More Colorado Water Plan coverage here.

Castle Rock hopes to get 75% of water supply from renewable sources by 2050

castlerock
From The Denver Post (Clayton Woullard):

After one year of operation, the Plum Creek Water Purification Facility has exceeded Castle Rock’s expectations in terms of efficiency as it plays an important role in the town’s long-term renewable water projects. The $22.6-million-dollar plant went online in April 2013, specifically to treat more ground water, as well as renewable surface water from Plum Creek. The facility is part of an effort by Castle Rock to have 75 percent of its water come from renewable sources by 2050, when the town projects it will be built out at 100,000 people. The town’s population is at about 53,000 now.
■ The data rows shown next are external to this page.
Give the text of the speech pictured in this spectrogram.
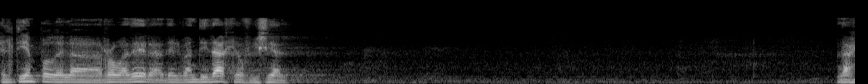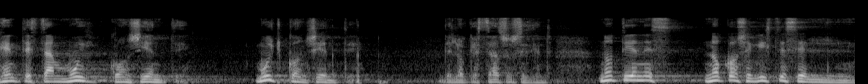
el tiempo de la robadera, del bandidaje oficial. La gente está muy consciente, muy consciente de lo que está sucediendo. No tienes no conseguiste el,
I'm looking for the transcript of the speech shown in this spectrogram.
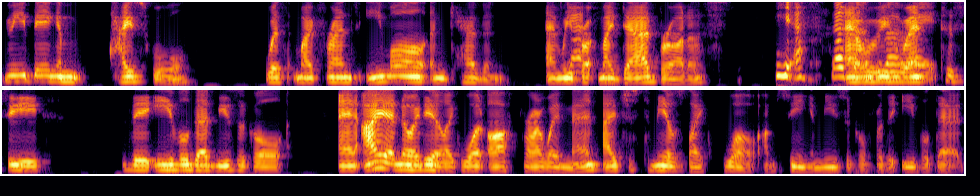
me being in high school with my friends Emal and Kevin, and we brought my dad brought us, Yes, that and sounds we about went right. to see the Evil Dead musical. And I had no idea like what off Broadway meant. I just to me it was like, whoa, I'm seeing a musical for the Evil Dead.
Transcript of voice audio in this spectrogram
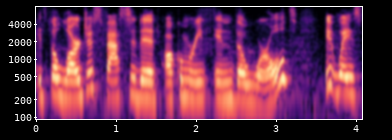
It's the largest faceted aquamarine in the world. It weighs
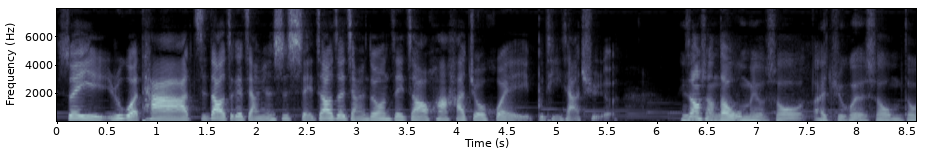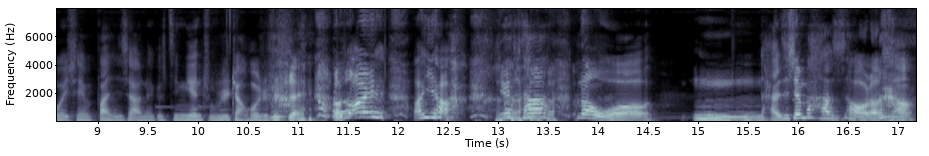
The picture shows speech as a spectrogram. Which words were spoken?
所以如果他知道这个讲员是谁，知道这个讲员都用这招的话，他就会不听下去了。你让我想到，我们有时候来聚会的时候，我们都会先翻一下那个今天主日讲或者是谁。我说：“哎，哎呀，因为他，那我嗯，还是先 pass 好了。”这样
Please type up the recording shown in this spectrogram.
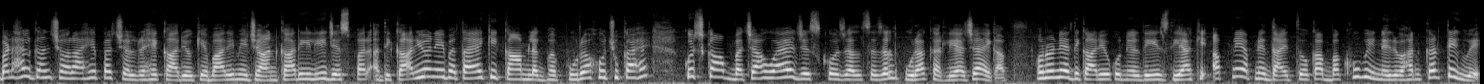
बड़हलगंज चौराहे पर चल रहे कार्यों के बारे में जानकारी ली, जिस पर अधिकारियों ने बताया कि काम लगभग पूरा हो चुका है। कुछ काम बचा हुआ है, जिसको जल्द से जल्द पूरा कर लिया जाएगा। उन्होंने अधिकारियों को निर्देश दिया कि अपने अपने दायित्वों का बखूबी निर्वहन करते हुए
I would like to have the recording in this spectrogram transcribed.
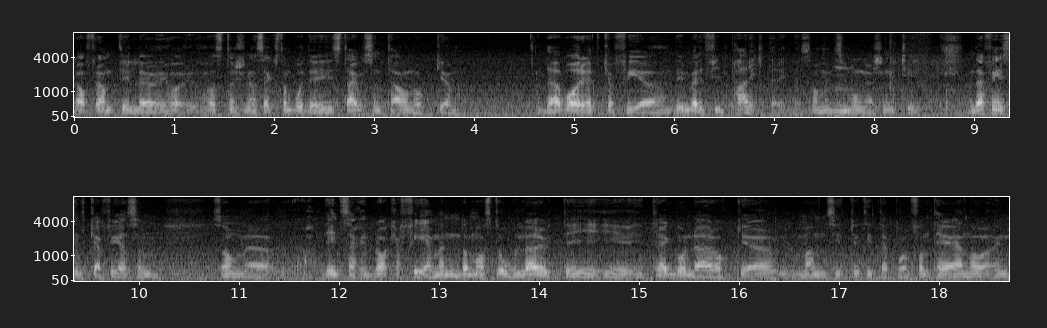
ja, fram till hö- hösten 2016 bodde jag i Stuyvesant Town och eh, där var det ett café, det är en väldigt fin park där inne som inte så Mm. många känner till. Men där finns ett café som, som det är inte särskilt bra café men de har stolar ute i, i, i trädgården där och eh, man sitter och tittar på en fontän och en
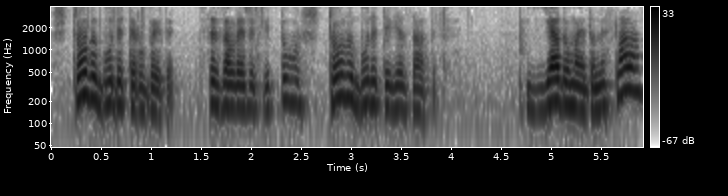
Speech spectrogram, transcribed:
що ви будете робити? Все залежить від того, що ви будете в'язати. Я думаю, донесла вам.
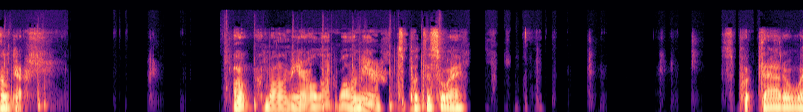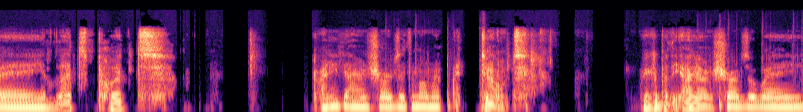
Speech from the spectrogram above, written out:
Okay. Oh, while I'm here, hold on. While I'm here, let's put this away. Let's put that away. Let's put. Do I need iron shards at the moment? I don't. We could put the iron shards away.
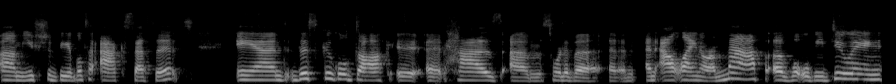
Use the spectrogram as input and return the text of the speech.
um, you should be able to access it. And this Google Doc, it, it has um, sort of a, an, an, outline or a map of what we'll be doing,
Other parts of the project are a renewable water agreement through the Water, Infrastructure and Supply Efficiency partnership (WISE) with Denver Water and Aurora Water, as well as storage of 8,000 acre feet of water in Rueter-Hess Reservoir in Parker. Castle Rock Utilities Director Mark Marlowe said the plant’s operating costs, along with the WISE partnerships, are coming in under budget.
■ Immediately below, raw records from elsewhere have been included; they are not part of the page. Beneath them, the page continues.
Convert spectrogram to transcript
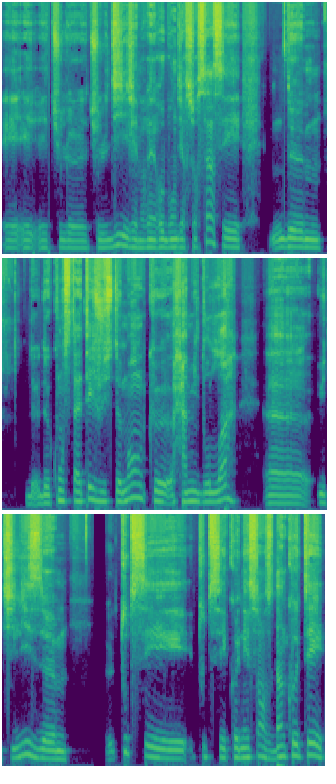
et, tu, le, tu le dis, j'aimerais rebondir sur ça, c'est de, de, constater justement que Hamidullah euh, utilise toutes ces toutes ces connaissances d'un côté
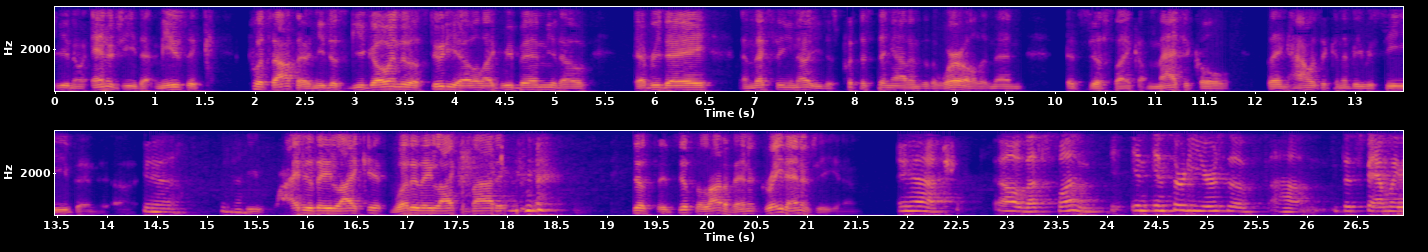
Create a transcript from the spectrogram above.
you know, energy that music – puts out there and you just you go into a studio like we've been you know every day and next thing you know you just put this thing out into the world and then it's just like a magical thing. How is it going to be received? And uh, yeah. yeah why do they like it? What do they like about it? Just it's just a lot of ener- great energy you know. Yeah. Oh, that's fun. In in 30 years of um, this family,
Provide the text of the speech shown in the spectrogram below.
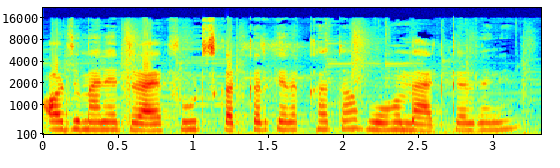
और जो मैंने ड्राई फ्रूट्स कट करके रखा था, वो हम ऐड कर देंगे।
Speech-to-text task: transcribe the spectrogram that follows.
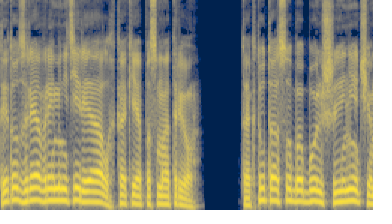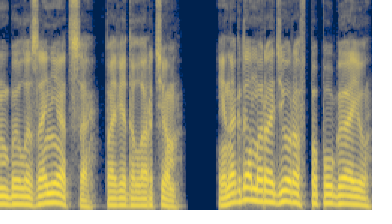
Ты тут зря времени терял, как я посмотрю. «Так тут особо больше и нечем было заняться», — поведал Артем. «Иногда мародеров попугаю,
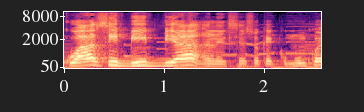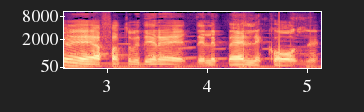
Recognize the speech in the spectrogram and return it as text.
quasi Bibbia, nel senso che comunque ha fatto vedere delle belle cose.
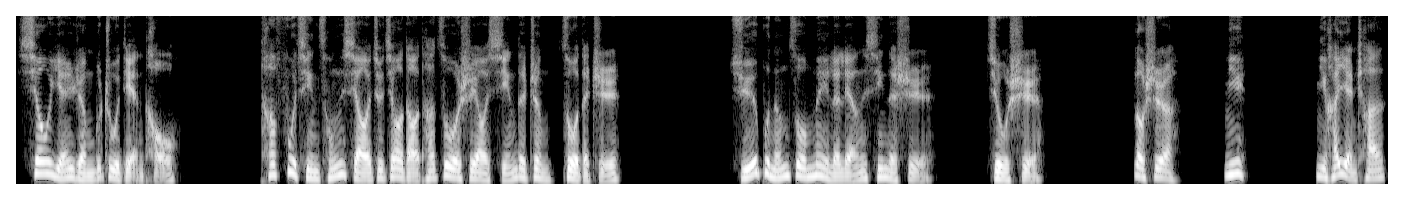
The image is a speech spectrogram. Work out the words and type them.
萧炎忍不住点头。他父亲从小就教导他做事要行得正，坐得直，绝不能做昧了良心的事。就是，老师，你，你还眼馋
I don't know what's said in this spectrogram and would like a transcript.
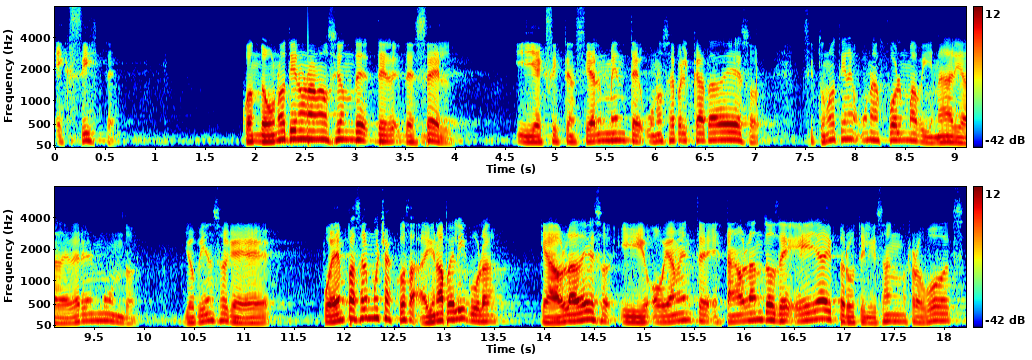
existe. Cuando uno tiene una noción de, de- de ser y existencialmente uno se percata de eso, si tú no tienes una forma binaria de ver el mundo, yo pienso que pueden pasar muchas cosas. Hay una película que habla de eso y obviamente están hablando de AI, pero utilizan robots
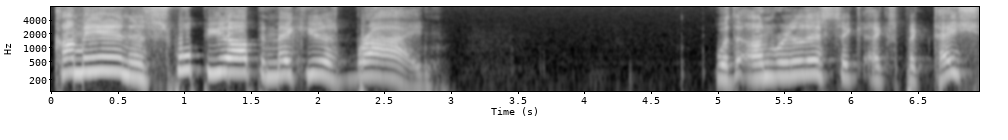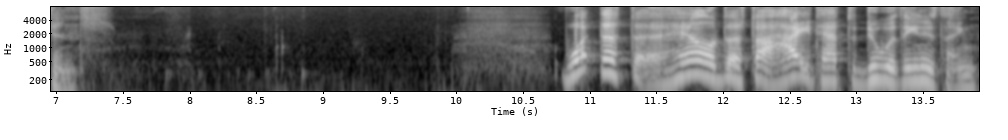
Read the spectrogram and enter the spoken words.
come in and swoop you up and make you his bride with unrealistic expectations. What does the hell does the height have to do with anything?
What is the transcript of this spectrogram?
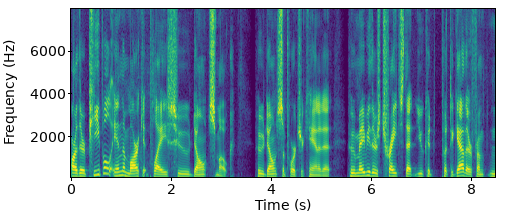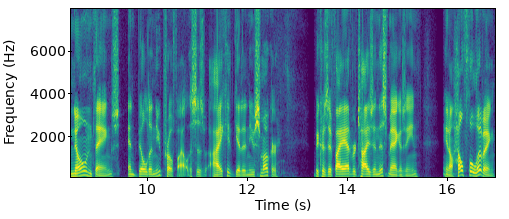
Are there people in the marketplace who don't smoke? who don't support your candidate, who maybe there's traits that you could put together from known things and build a new profile. This is, I could get a new smoker. Because if I advertise in this magazine, you know, healthful living,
“If we don’t do these things, we continue to be reliant on our deep water supplies,” Marlowe said.

That’s something the town and other Douglas County jurisdictions can’t afford, because well water continues to be depleted.

The WISE partnership agreement is almost complete, Marlowe said and will eventually bring about 7,225 acre feet of renewable water and 1,000 acre feet in the short term to Castle Rock. Marlowe said two contingencies must be finished by next year to get WISE water flowing: the $4 million purchase of a pipeline that will get water from Denver and Aurora to Castle Rock; and a new pipeline the town will need to allow it to begin receiving renewable water.

Marlowe said the water supply from WISE is interruptible, unlike the supply coming through the treatment facility.

The Plum Creek Purification Facility captures water from East and West Plum Creek and lawn irrigation return flows. The plant treats more than 4 million gallons of water per day but has the capability to treat up to 12 million gallons when it is eventually expanded. The plant has the capacity to bring the town 35 percent renewable water; now it’s between 12 and 20 percent renewable, depending on demand.

“It is exciting for our community that we get to use this resource,” said Karen McGrath, spokeswoman for the town.

Because the plant also treats surface water, it has different processes, including a series of racks or tubes of thousands of very thin, vertical membranes that filter the water and require regular maintenance and cleaning. Marlowe said surface water requires more treatment than ground water and necessitated the facility.

Most of the plant’s processes run automatically, so the plant only requires about two workers at any time. The system is set up with alarms and auto-correcting mechanisms.

Level 4 plant operator Ken Timm said it’s the most advanced water treatment plant he’s worked at.

“The only challenge is if something breaks,” Timm said, “and how fast can we get it repaired and what caused it.”

More Denver Basin Aquifer System coverage here.